A large part of the Conservative party is allergic to government meddling in the economy on the scale required for a dash to green tech. The impulse for radical economic reinvention has already been spent on a different revolution, Brexit, whose keenest Tory advocates believe the best thing the state can do for enterprise is get out of its way.
There is an interventionist school of Brexit that would use regulatory autonomy for industrial activism. (Boris Johnson counts himself a disciple.) But the dominant strain is a libertarian cult whose fantasy economic policy was one that Liz Truss tried, with disastrous effect, and would happily try again in the belief that its only flaw was poor communication.
That leads to the second problem. Truss’s fiscal misadventures, on top of Johnson’s bombast and general Brexit turbulence, cost Britain its market premium as a serious, reliable country when bidding for foreign investment. The effort to restore that status leads to a trap. Caution in all things, especially austere budgets, signals a necessary commitment to stability, but at the expense of bold decisions that might get the economy moving again. Fear of spooking markets compels the chancellor, Jeremy Hunt (and his Labour shadow, Rachel Reeves), to prove their financial sobriety by pledging to do no more than tinker at the margins of a stagnant status quo.
That is a chill factor felt by a lone-rider economy, exposed on the doorstep of a much bigger, better-insulated continental bloc. The supposed compensation is the sovereignty to act quickly and make our own rules. In theory, that permits agility in fields where there are no established standards or dominant players. But exploiting those industries of the future requires political leadership blessed with strategic foresight, high-quality governing institutions at local and national level, plus the fiscal headroom to place some risky bets.
None of those conditions pertains in Britain. Even if they did, the sheer size of the single European market would exert a gravitational pull. Anyone investing in Britain will want to sell to the continent. Bespoke rules can be written in Whitehall to give indigenous companies a head start, but they’ll end up aligned with whatever Brussels does to avoid putting a burden on businesses that trade in both jurisdictions.

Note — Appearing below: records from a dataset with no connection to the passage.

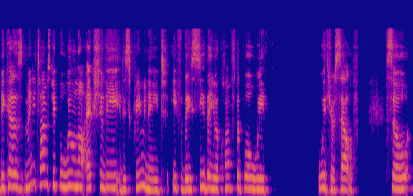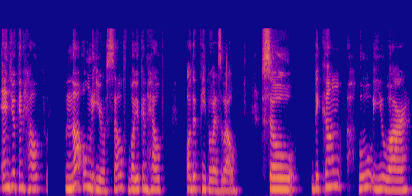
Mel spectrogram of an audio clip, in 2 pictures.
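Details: Stuttering in an adult woman who identifies as a person who stutters; she was especially impacted as a child and teenager.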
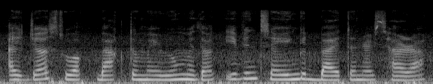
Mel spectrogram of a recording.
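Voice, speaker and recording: Clear background noise runs under a melancholy young female patient played by a woman. She narrates her own story in a fairly high voice, as in a scripted radio drama. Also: lightly acted. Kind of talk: first-person scripted radio play narration.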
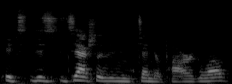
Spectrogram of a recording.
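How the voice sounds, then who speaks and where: A man's voice: a little high, fast. A man casually explaining rules and cracking pop-culture jokes while playing a board game.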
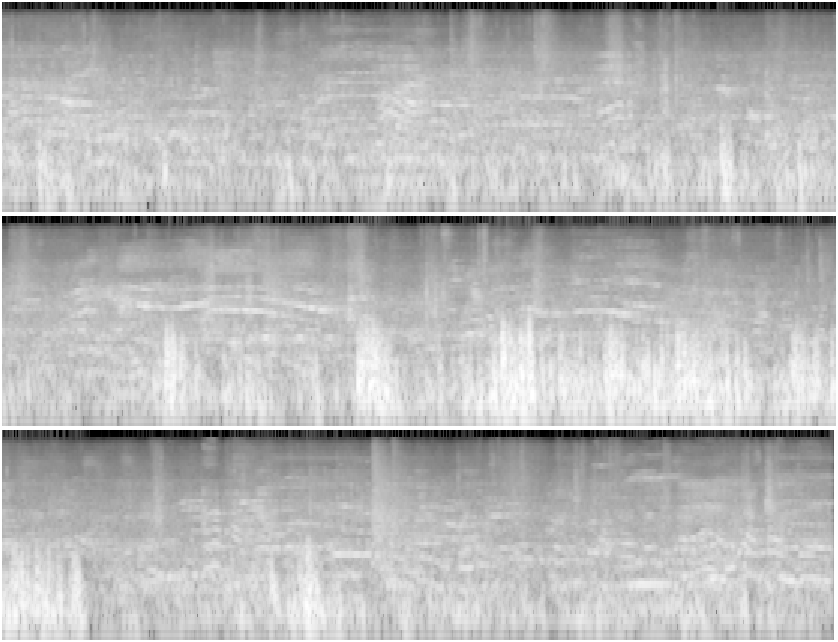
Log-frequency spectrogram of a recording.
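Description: Several women talk with animation close by, outdoors.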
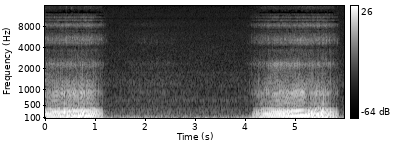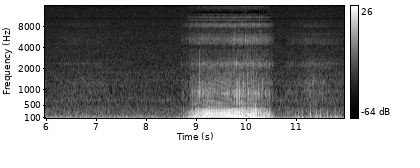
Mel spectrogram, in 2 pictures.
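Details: Ordinary snoring: loud, rattling snores on the in-breath, about 13 a minute, with quiet breathing between.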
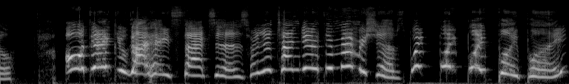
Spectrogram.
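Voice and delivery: very high, loud squeaky thanks; excited thanks. Real, not acted. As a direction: squeal with delight at the gift.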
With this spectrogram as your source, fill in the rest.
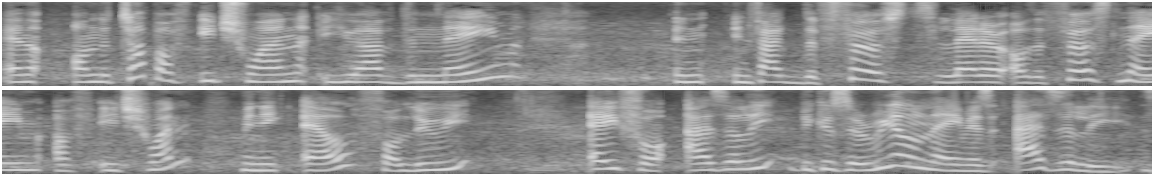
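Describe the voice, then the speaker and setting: A woman with a French accent talks at a high pitch and moderate pace, with very even loudness and ordinary pitch variation. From France. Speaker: sculptor. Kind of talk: TV interview.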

The drivers of Brexit can keep revving the rhetorical engines of sovereignty in celebration of their imaginary escape from Europe. That won’t get Britain out of its economic and strategic dead end. Then, eventually, when the passengers are sick of the pointless din, the choking fumes and going nowhere, the gears can be put into reverse.
Rafael Behr is a Guardian columnist